Here’s what to say to eat, drink, and shop like a local in Italia.
When you’re traveling in Italy, just a few phrases will up your shopping game from turista to native in no time. Once you’ve mastered the basics – counting, directions, please and thank you – these are the essentials to add to your vocabulary:
Avete … “Do you have … ?“ If you’re looking for a particular item in a shop, or want to order a dish you don’t see on a restaurant menu, just ask! “Avete parmigiano reggiano?” will get you a quick answer and save browsing time. And when you’re walking up to a crowded restaurant, ask “Avete un tavolo per [number of people – due, tre, quattro, etc.] persone?” to find out if they have a table available.
Bicchiere. If you’re not in the mood to order a bottle of wine, simply ask for “un bicchiere di vino rosso/bianco” and you’ll get a glass of the house red or white.
Bio. The organic movement is very popular in Italy these days – not surprising for a country that takes so much pride in its native produce! The direct translation of organic is biologico, but you’re more likely to just see bio in shops and restaurants.
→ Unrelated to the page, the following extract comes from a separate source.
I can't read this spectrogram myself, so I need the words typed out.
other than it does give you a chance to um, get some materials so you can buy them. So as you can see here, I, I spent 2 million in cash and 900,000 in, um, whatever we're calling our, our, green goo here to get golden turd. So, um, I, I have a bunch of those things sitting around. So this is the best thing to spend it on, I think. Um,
C’e una specialita della casa? Though they may offer a large menu to please their patrons, many Italian chefs pride themselves on having perfected one or a few dishes, often regional delicacies from their hometown. Ask your waiter for the chef’s specialty if you’re not sure what to order.
Una bottiglia d’acqua frizzante/naturale, per favore. Unlike in American restaurants, you won’t get water in an Italian restaurant unless you ask for it. Ask for a bottle of sparkling (frizzante) or still (naturale) water when you sit down if you want to stay hydrated.
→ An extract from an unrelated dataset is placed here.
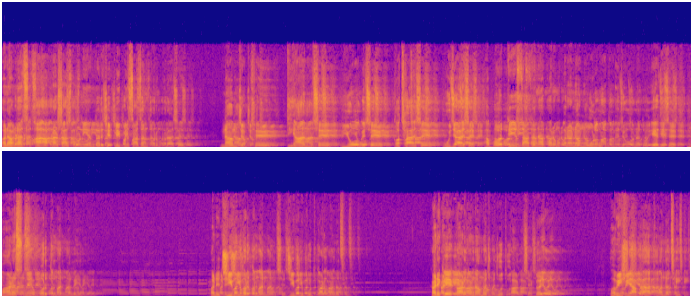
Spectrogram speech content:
અને આપણા આપણા શાસ્ત્રોની અંદર જેટલી પણ સાધન પરંપરા છે નામ જપ છે ધ્યાન છે યોગ છે કથા છે પૂજા છે. આ બધી સાધના પરંપરાના મૂળમાં તમે જુઓ ને તો એ જ છે માણસને વર્તમાનમાં લઈ આવે અને જીવન વર્તમાનમાં છે જીવન ભૂતકાળમાં નથી. કારણ કે એ કાળનું નામ જ ભૂતકાળ છે ગયો. ભવિષ્ય આપણા હાથમાં નથી.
Prego. A multipurpose courtesy term that literally means “pray,” you may hear this from a bartender or shopkeeper as a way of saying “how can I help you?,” from a person on the street as they let you pass, or as a final polite word after you’ve said “grazie.”
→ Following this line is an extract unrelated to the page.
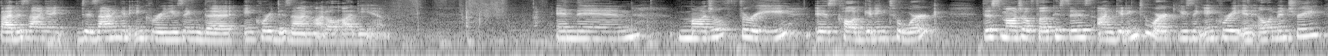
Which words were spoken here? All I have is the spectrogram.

Quanto costa? All-important when you’re shopping, this is how to ask how much something costs. Don’t worry about deciphering the answer; most shop owners are happy to write the number down for you so you can consider your bargain.
Il conto, per favore. “Check, please!” Italian restaurant owners are not going to rush you out the door, so when you’re ready to pay, you’ll need to ask for the bill.
Caffe latte. The proper way to order the espresso-and-steamed-milk drink we call a latte here in the U.S. Caffe is espresso, and latte is milk – ask for “latte” in an Italian coffee bar and you’ll end up with a glass of cold milk!
Cin cin. Cheers!
Article by The Giadzy Kitchen